kube-scheduler-192.168.122.254            1/1       Running            0          3m

Woohoo!

Conclusion

So what have we actually done? We've turned an Ubuntu server in to a Xen Hypervisor. On that hypervisor we've created 4 virtual machines all running CoreOS. From the CoreOS config from my git repo we've set up 1 CoreOS install running the master kubernetes components, 3 others are running the node components.

There's many ways we can get Kubernetes running on CoreOS. The particular way we have set it up as is follows.

  • flannel service - This handles our networking. It allows a container on one node to speak to a container on another node.
  • etcd service - This is where kubernetes persists state.
  • docker service - Docker is how this kubernetes setup launches images.
  • kubelet service - This is the only kubernetes component installed as a system service.
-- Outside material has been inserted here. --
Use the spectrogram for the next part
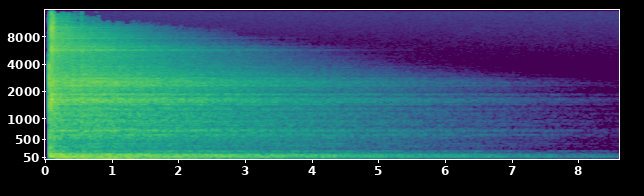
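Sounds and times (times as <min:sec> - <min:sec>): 
deep shock hit: 0:00.1 - 0:05.3.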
We use the kubelet to join our kubernetes cluster and launch other kubernetes applications.

As well as system services we've also installed the following as services managed by kubernetes, we do this by placing kubernetes config in /etc/kubernetes/manifests/. The kubelet service monitors this directory and launches applications based on what it finds.

  • kube-apiserver
  • kube-scheduler
  • kube-controller-manager
  • kube-proxy

That's all! We've not got a fully functioning kubernetes cluster. Time to play with it.

cloud-config validate without cloudinit

A quick hack to let you validate your CoreOS cloud-config user_data file without having to install coreos-cloudinit (though you do need internet access):

curl 'https://validate.core-os.net/validate' -X PUT --data-binary '@user_data'

This makes use of CoreOS's online validator, but without having to copy/paste which can be a little fiddly when SSH'd somewhere.

Running manuka docker honeypot setup

I've just got dionaea and kippo running in docker images on to make a quick to set up honeypot. The project is called manuka.

Here's how to get manuka running on Ubuntu 14.04:

#install docker (skip if you have docker 1.3+ already)
[ -e /usr/lib/apt/methods/https ] || {
  sudo apt-get update
  sudo apt-get install apt-transport-https
}

sudo apt-key adv --keyserver hkp://keyserver.ubuntu.com:80 --recv-keys \
    36A1D7869245C8950F966E92D8576A8BA88D21E9

sudo sh -c "echo deb https://get.docker.com/ubuntu docker main > \
    /etc/apt/sources.list.d/docker.list"

sudo apt-get update
sudo apt-get -y install lxc-docker

#install docker-compose
sudo apt-get install -y python-pip
sudo pip install docker-compose

#run manuka
curl -q https://raw.githubusercontent.com/andrewmichaelsmith/manuka/master/run.sh > run.sh
chmod +x run.sh
sudo ./run.sh

You have just setup dionaea and kippo.

Let's try out kippo:

ssh [email protected]
# > Password: <12345>
# > [email protected]:~#

And dionaea:

sudo nmap  -d -p 445 127.0.0.1 --script=smb-vuln-ms10-061
ls var/dionaea/bistreams
# > total 4.0K
# > drwxr-xr-x 2 nobody nogroup 4.0K Mar 16 23:21 2015-03-16

All logs and files will be saved under $PWD/var/.

Happy to hear any bug reports and feature requests on Github.

Docker volume and docker VOLUME

I've been fiddling with docker lately and it took me a while to come to this realisation. The docker volume command line argument and the docker VOLUME Dockerfile instruction are a bit different.

The docker volume command line argument:

docker run -v /var/logs:/var/logs ubuntu echo test

And the docker VOLUME Dockerfile instruction:

VOLUME /var/logs

The Dockerfile VOLUME instruction doesn't support host directories.

As discussed in this stackoverflow post it looks like this is intentional because it makes things less portable.